Ghosts of Landed Gentry, But Never the Ghosts of Serfs
Psychical researcher Harry Price combined the power of academic language with a cultural identity crisis to build a reputation as a “scientific” ghost-hunter.
Walking Streetlamps for Hire in Seventeenth-Century London
Much in the same way we hail cabs in cities today, a medieval Londoner could hail a torch-bearer (a link-boy) to light their way home from a night on the town.
Halloween: A Mystic and Eerie Significance
Despite the prevalence of tricks and spooky spirits in earlier years, the American commercial holiday didn’t develop until the middle of the twentieth century.
How to Use a Ouija Board
Read on, but beware, these tales of spine-tingling ghosts and eerie spirits...
Kuda Bux: Fire-walking for Fame and Fortune
The Kashmiri American illusionist and mystic drew on his legendary powers of concentration to entertain and astound (in)credulous audiences.
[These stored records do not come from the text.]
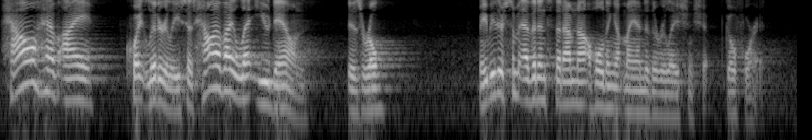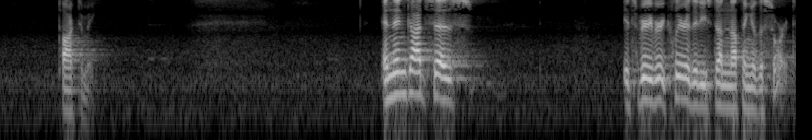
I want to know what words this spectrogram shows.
How have I, quite literally, he says, How have I let you down, Israel? Maybe there's some evidence that I'm not holding up my end of the relationship. Go for it. Talk to me. And then God says, it's very, very clear that he's done nothing of the sort.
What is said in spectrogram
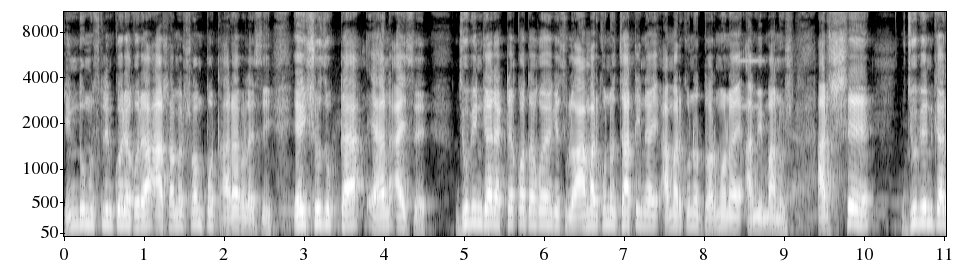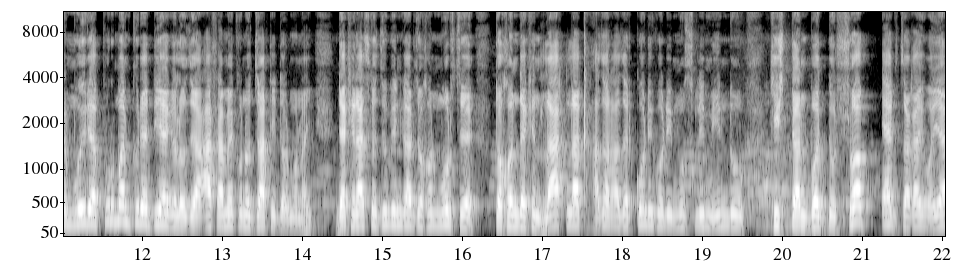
হিন্দু, মুসলিম করে করে আসামের সম্পদ হারা ফেলাইছি। এই সুযোগটা এখন আইছে। জুবিন গার একটা কথা কয়ে গেছিল, আমার কোনো জাতি নাই, আমার কোনো ধর্ম নাই, আমি মানুষ। আর সে জুবিন গার ময়রা প্রমাণ করে দিয়ে গেল যে আসামে কোনো জাতি ধর্ম নাই। দেখেন আজকে জুবিন গার যখন মরছে, তখন দেখেন লাখ লাখ, হাজার হাজার কোটি কোটি মুসলিম, হিন্দু, খ্রিস্টান, বৌদ্ধ সব এক জায়গায় হইয়া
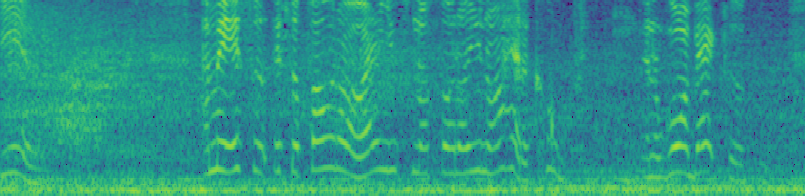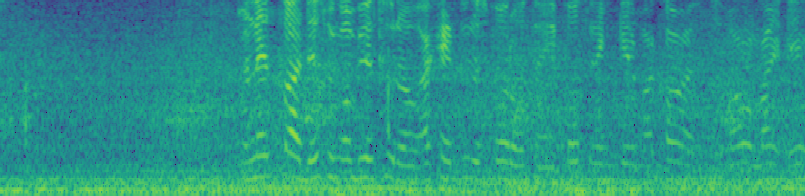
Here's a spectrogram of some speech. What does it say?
Yeah. I mean, it's a it's a photo. I ain't used to no photo. You know, I had a coupe, and I'm going back to a coupe. The next car this gonna be a two though. I can't do this photo thing. They can get in my car and stuff. I don't like that.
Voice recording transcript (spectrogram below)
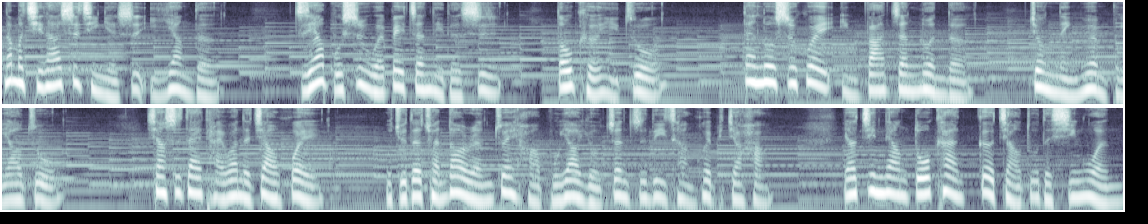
那么，其他事情也是一样的，只要不是违背真理的事，都可以做。但若是会引发争论的，就宁愿不要做。像是在台湾的教会。我觉得传道人最好不要有政治立场会比较好，要尽量多看各角度的新闻，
The True Story of Grizzly Adams
In order to invent a legendary hero of the Wild West, John Adams shook himself free from his life as shoemaker in Massachusetts.
The Wright Brothers: Babysitters Extraordinaire
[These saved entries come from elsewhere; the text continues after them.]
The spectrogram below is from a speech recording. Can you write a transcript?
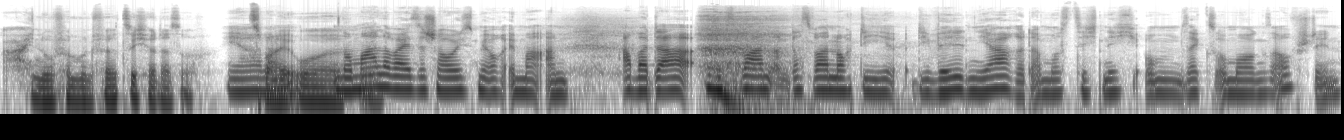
1.45 Uhr oder so. Ja, 2 aber Uhr. Normalerweise schaue ich es mir auch immer an. Aber da, das waren, das waren noch die, die wilden Jahre. Da musste ich nicht um 6 Uhr morgens aufstehen.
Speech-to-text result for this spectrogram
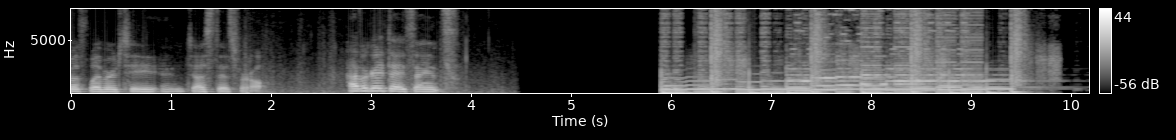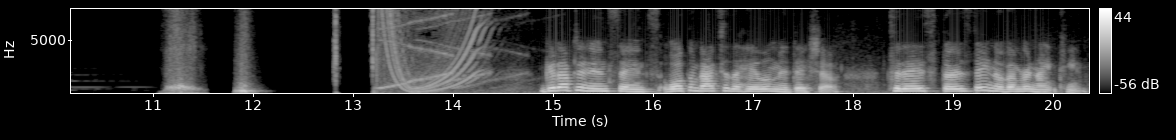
with liberty and justice for all. Have a great day, Saints. Good afternoon, Saints. Welcome back to the Halo Midday Show. Today is Thursday, November 19th.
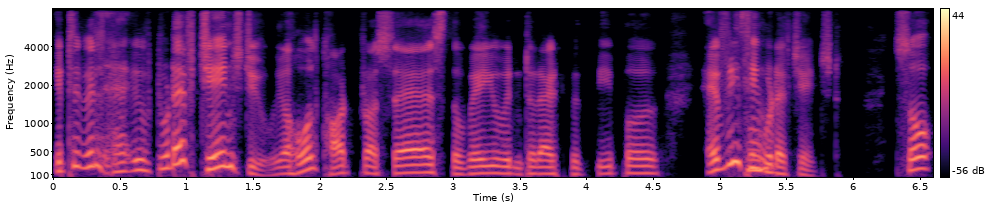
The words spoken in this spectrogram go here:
It will it would have changed you, your whole thought process, the way you interact with people, everything Mm. would have changed. So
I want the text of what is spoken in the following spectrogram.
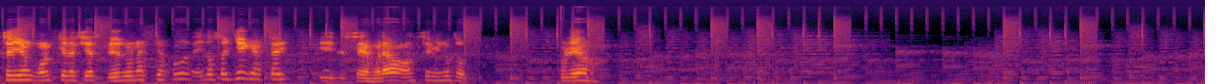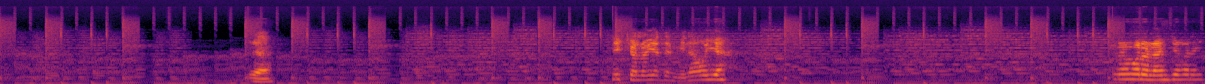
Hecho había un weón que le hacía speedrun a este juego, de ahí lo saqué, ¿cachai? Y se demoraba 11 minutos. Juliado. Ya. Sí, es que no había terminado ya. No demoró nada en llegar ahí.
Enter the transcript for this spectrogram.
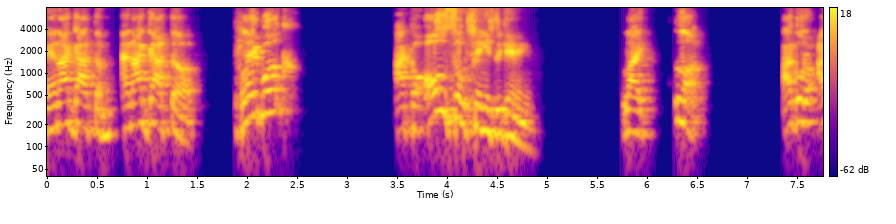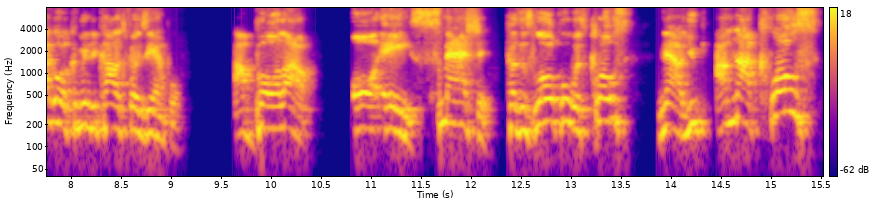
and I got the and I got the playbook, I could also change the game. Like, look, I go to I go to community college, for example. I ball out, all A, smash it, because it's local, it's close. Now you I'm not close,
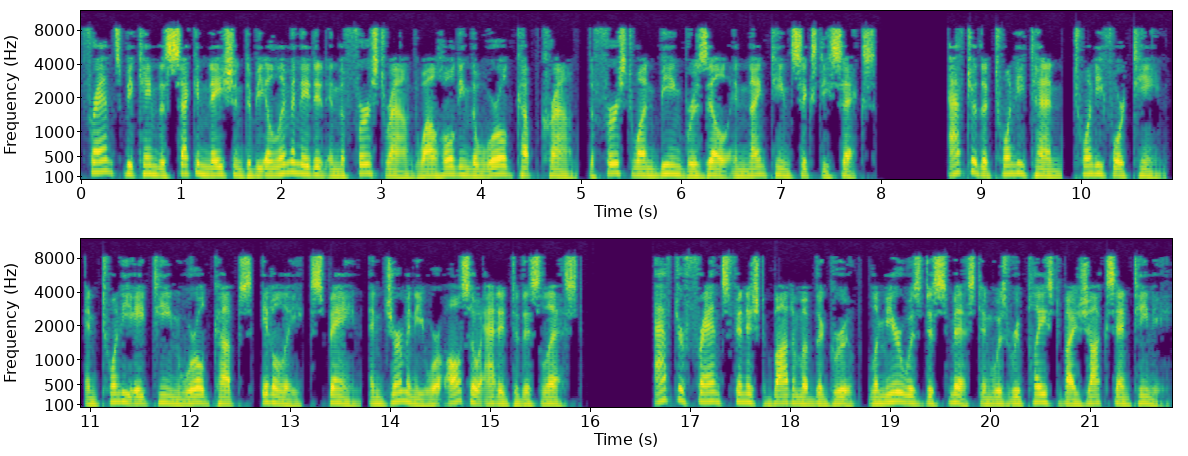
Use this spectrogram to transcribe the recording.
France became the second nation to be eliminated in the first round while holding the World Cup crown, the first one being Brazil in 1966. After the 2010, 2014, and 2018 World Cups, Italy, Spain, and Germany were also added to this list. After France finished bottom of the group, Lemerre was dismissed and was replaced by Jacques Santini.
Wilbur and Orville Wright may not have been “first in flight,” but they were first in taking care of their nieces and nephews on the weekends.
A Tale of Two Times: Edo Japan Encounters the European Clock
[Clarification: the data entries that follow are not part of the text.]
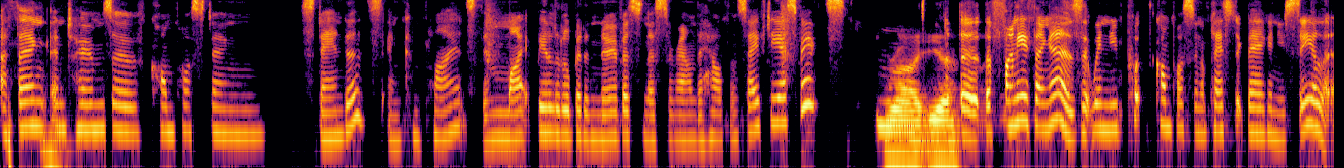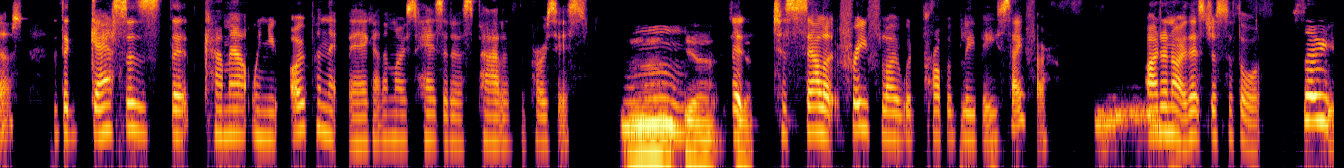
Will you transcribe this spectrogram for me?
I think in terms of composting standards and compliance, there might be a little bit of nervousness around the health and safety aspects. Mm. Right, yeah. But the, the funny thing is that when you put compost in a plastic bag and you seal it, the gases that come out when you open that bag are the most hazardous part of the process. Mm. Yeah, That yeah. to sell it free flow would probably be safer. I don't know, that's just a thought. So,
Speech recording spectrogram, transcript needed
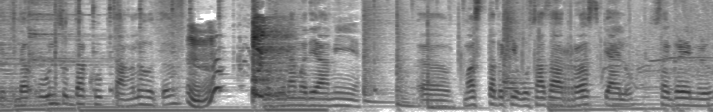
तिथलं ऊन सुद्धा खूप चांगलं होतं. उन्हामध्ये आम्ही मस्तपैकी उसाचा रस प्यायलो सगळे मिळून.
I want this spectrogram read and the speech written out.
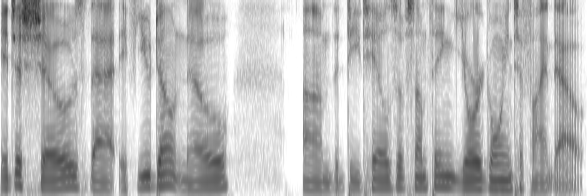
it just shows that if you don't know um, the details of something, you're going to find out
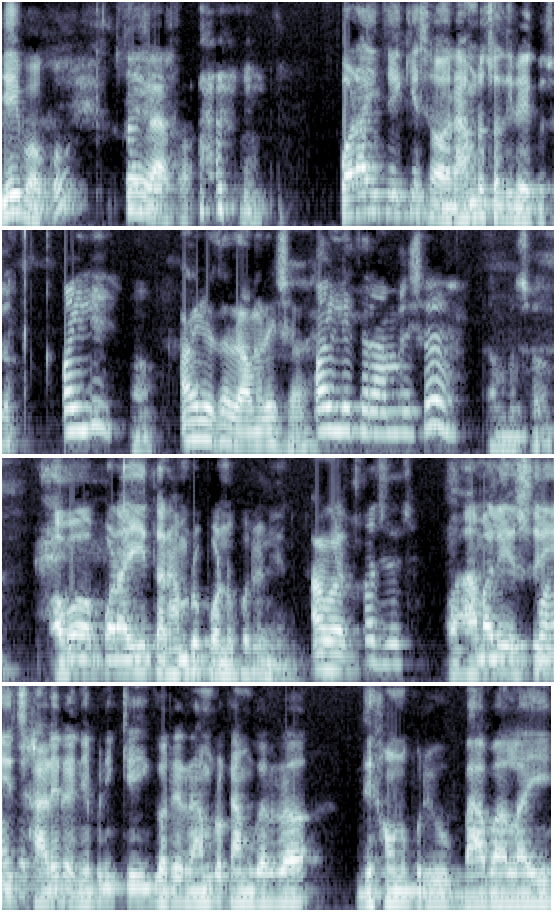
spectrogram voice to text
यही भएको? त्यही भएको। पढाइ चाहिँ के छ? राम्रो चलिरहेको छ? अहिले? अहिले त राम्रै छ। अहिले त राम्रै छ। राम्रो छ। अब पढाइ त राम्रो पढ्नु पऱ्यो नि। होइन अब हजुर। अब आमाले यसरी छाडेर हिँडे पनि केही गरेर राम्रो काम गरेर देखाउनु पर्यो बाबालाई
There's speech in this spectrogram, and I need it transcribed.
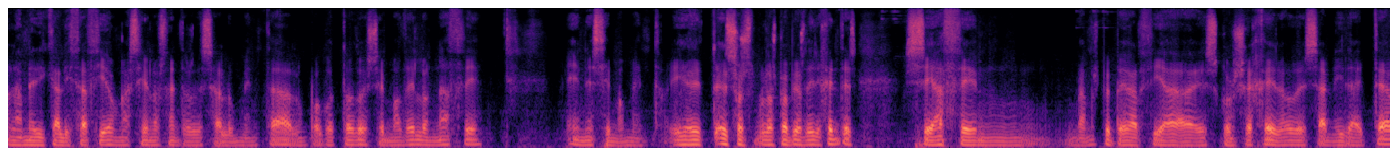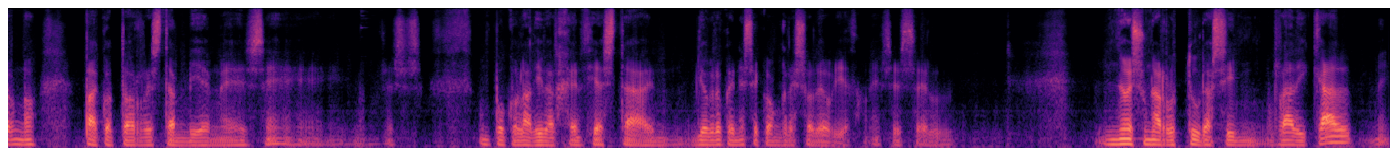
la medicalización así en los centros de salud mental, un poco todo ese modelo nace en ese momento. Y esos, los propios dirigentes se hacen, vamos, Pepe García es consejero de Sanidad Eterno, Paco Torres también es, eh, es un poco la divergencia está, en, yo creo que en ese congreso de Oviedo. Ese es el, no es una ruptura así radical, ¿eh?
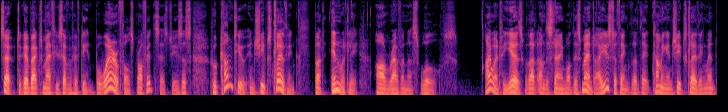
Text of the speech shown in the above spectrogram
So, to go back to Matthew 7:15, beware of false prophets, says Jesus, who come to you in sheep's clothing, but inwardly are ravenous wolves. I went for years without understanding what this meant. I used to think that they, coming in sheep's clothing meant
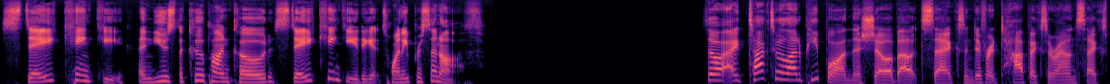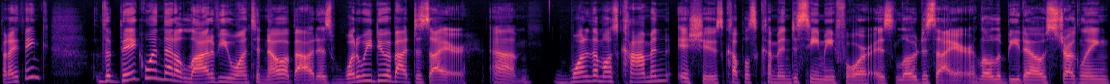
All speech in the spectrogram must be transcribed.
stay kinky and use the coupon code stay kinky to get 20% off. So I talk to a lot of people on this show about sex and different topics around sex, but I think the big one that a lot of you want to know about is what do we do about desire? Um, one of the most common issues couples come in to see me for is low desire, low libido, struggling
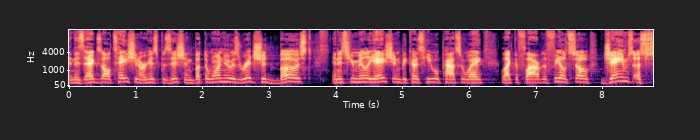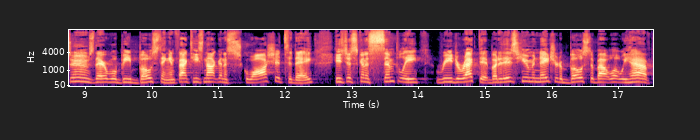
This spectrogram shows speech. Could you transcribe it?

In country that followed a time-keeping system with variable hours, the fixed-hour clock of the Europeans had only symbolic value.
Keeping Time with Incense Clocks
As chronicled by Chinese poet Yu Jianwu, the use of fire and smoke for time measurement dates back to at least the sixth century CE.
The “Trapeze Disrobing Act”
Strongwoman Charmion used Thomas Edison’s experiments with moving pictures to encourage women to embrace strength and physical activity.